- Author: Edward Walbolt
Chicken manure compost is an environmentally friendly and effective organic garden fertilizer. I use chicken manure to amend my soil and add usable nutrients to it at the start of the planting season. As a vegetable gardener, I treat my soil with plenty of chicken manure compost before I plant my crop in order to help provide a good start to the garden. I turn lots of chicken manure into the soil before I place my starters. After I have all the plants in the ground I add a thin layer of chicken manure to top my soil as well. I notice that applying in this fashion allows for extended release of the nutrients. In comparison with chemical fertilizers, manure is more cost effective and can be purchased inexpensively almost everywhere.
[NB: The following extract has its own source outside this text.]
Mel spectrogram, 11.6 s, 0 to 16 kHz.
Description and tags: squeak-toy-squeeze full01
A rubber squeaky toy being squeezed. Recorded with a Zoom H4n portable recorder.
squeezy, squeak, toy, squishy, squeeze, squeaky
Chicken manure is most preferred over steer or rabbit manure for its well rounded nutrient spectrum after it has composted and been prepared for garden use. Chicken manure is the richest variety containing the highest N-P-K ratios in comparison with other farm animal manures. Chicken manure subjectively seems to have the least amount of “odor” when compared to the other varieties making it more desirable to work with, if you will. An important tip, gardeners should only use manure that has already been composted for garden use. If the manure is not broken down and composted before use there is a very strong nitrogen content that will “burn” and can potentially damage or destroy your plants. Garden variety chicken manure is sold at all the home improvement retailers and has been composted and is ready for you to use immediately. Chicken manure will be the reason you are almost certain to have someone caught noticing your well-grown garden while asking you, “do you smell that?”
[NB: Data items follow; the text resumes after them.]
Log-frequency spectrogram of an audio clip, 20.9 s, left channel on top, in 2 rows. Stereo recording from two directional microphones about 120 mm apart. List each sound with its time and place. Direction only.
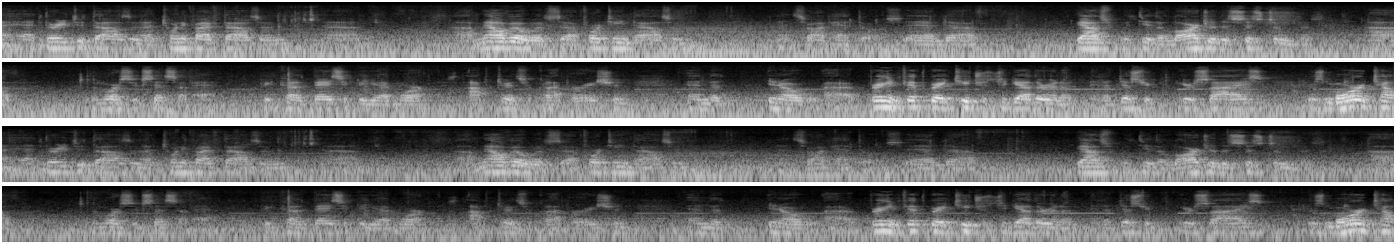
0.4 s speech: 15° left (ahead or behind)
3.6 s speech: 15° left (ahead or behind)
8.1 s speech: 15° left (ahead or behind)
11.2 s speech: 15° left (ahead or behind)
14.5 s speech: 15° left (ahead or behind)
16.2 s speech: 20° left (ahead or behind)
- Author: Patricia Brantley
Who doesn’t love cartoons and educational ones that aren’t boring are even better. So imagine my joy when I happened upon the PBS Kids series Wild Kratts! This show not only teaches about ecology, it is a lot of fun! There are imaginative inventions, good story lines and so far, always happy endings!
The show starts with a brief live action portion with the Kratt Brothers, Chris and Martin, and turns animated as they head out on various adventures. They can be rescuing Polar Bears or saving a shark from a dastardly chef villain who aims to make shark fin soup. It’s fast-paced enough to keep a smaller child’s attention, funny enough to make bigger kids laugh, and educational enough to teach even a Master Gardener a thing or two!
So why am I talking about a cartoon this episode, I mean blog? And seemingly one that has more to do with animals? Well, let me tell you they have an awesome episode about Pollinators.
One of the brothers gets miniaturized in order to get “up-close” film footage of bees at work and inadvertently ends up stuck to the bee and lost in the rainforest moving from plant to plant by different pollinators. I always thought a Pikachu was a type of Pokémon! Turns out they are cute little animals that live in the rainforest and they are also pollinators. I also had never heard of a Fig Bee (or Fig Wasp). Search Fig Wasp at the UCANR.org website.
The Kratt Brothers can also put on creature suits that enable them with a type of creature power that mimics an attribute of the featured creature. There is danger and suspense in many of the episodes, often in the form of the brothers needing to find something that their new animal friend is needing.
For instance, one of the full episodes that is available on the web at www.pbskids.org/wildkratts is the Mystery of the Squirmy Wormy. Why worms come to the surface when it rains. In it there is a short time where “Wormy” is in danger of drying out. It covers the answer to that question and some worm biology. Also, at the end in the live action sequence shows a quick description of worm composting. Can it get any better!?
Yes, yes it can. If you follow the links on their site, which is also filled with games and other educational fun, you’ll find tools for educators and parents that almost make one wish you were back in a classroom. But I think I like watching cartoons too much!